By Peter Crooks
PhD Dissertation, University of Dublin, 2007
Abstract: This thesis offers a reappraisal of noble power and political culture in the English colony in Ireland in the late middle ages. It seeks to move beyond narrowly-conceived studies of the colony’s chief governors and institutional apparatus, which remain historiographical staples for this period. Implicit in such writings is the assumption that a firm central authority provided by the king was preferable to ‘unruly’ aristocratic power. This thesis is an attempt to interrogate that assumption by closely examining one ‘negative’ trait particularly associated with the English lords of late medieval Ireland: factionalism.
The prevalence of conflict in this period may at first invite pessimism; but by broadening the scope of the discussion, the thesis seeks to show that ‘lordship’ as exercised in English Ireland had much in common with societies in neighbouring Britain and beyond. A general review of these issues (Part I), serves as a prelude to a discussion of factionalism in a more confined period, 1361– 1423 (Parts II–IV). The thesis traces the course of a prolonged dispute between two of the most powerful noble houses in Ireland: the Butler earls of Ormond and the Geraldine earls of Desmond. By the 1420s, the Butlers and Geraldines had reached a temporary détente, but the thesis examines the origins of a second protracted struggle involving the Butlers, this time with relative newcomers to Ireland, the Talbot family (later earls of Shrewsbury and Waterford).

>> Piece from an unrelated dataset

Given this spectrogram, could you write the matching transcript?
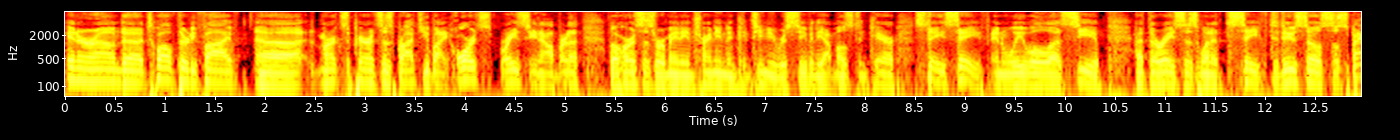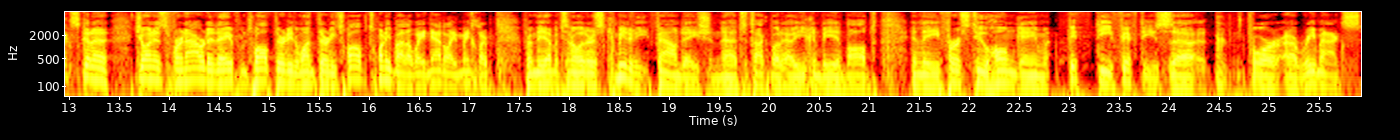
in around uh, 12:35. Uh, Mark's appearance is brought to you by Horse Racing Alberta. The horses remain in training and continue receiving the utmost in care. Stay safe, and we will uh, see you at the races when it's safe to do so. So Spec's going to join us for an hour today from 12:30 to 1:30. 12:20, by the way. Natalie Minkler from the Edmonton Oilers Community Foundation uh, to talk about how you can be involved in the first two home game 50-50s uh, for uh, Remax.ca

It is argued that the discords between these nobles cannot be explained simply by the ebbing power of the central government and the entrenchment of local lordship. Indeed, the English crown and its representatives in Ireland frequently aggravated noble conflicts. Moreover, the extent to which conflicts were bloody has been greatly exaggerated. Faction fights, far from indicating weakness at the centre, were in fact often conducted through the institutions of the central government. Consequently, ‘factionalism’ can serve as a conceptual key to open up a number of themes of more general significance, including the relationship between the resident nobles and the Dublin government; the interdependence of colonial and curial politics; the flexibility of the colonial identity; the sophistication of political culture; and the relationship between magnate ambitions and the broader concerns of the political community of the colony. Physical conflict did, of course, occur. Yet it is suggested that, here too, the picture is rather more complex than historians have allowed. The English nobles of Ireland had mechanisms for regulating their private affairs, such as arbitration, compensation and marriage settlements. These means of dispute settlement spun an intricate web of social affiliations that helped propel antagonists towards peace. Finally, by taking the discussion up to the year 1423, the thesis hopes to expose continuities in noble actions and attitudes across the chronological threshold of 1399, and demonstrate that the factional struggles of the Yorkist and Tudor periods in Ireland need to be placed in a continuum that extends back to the later fourteenth century.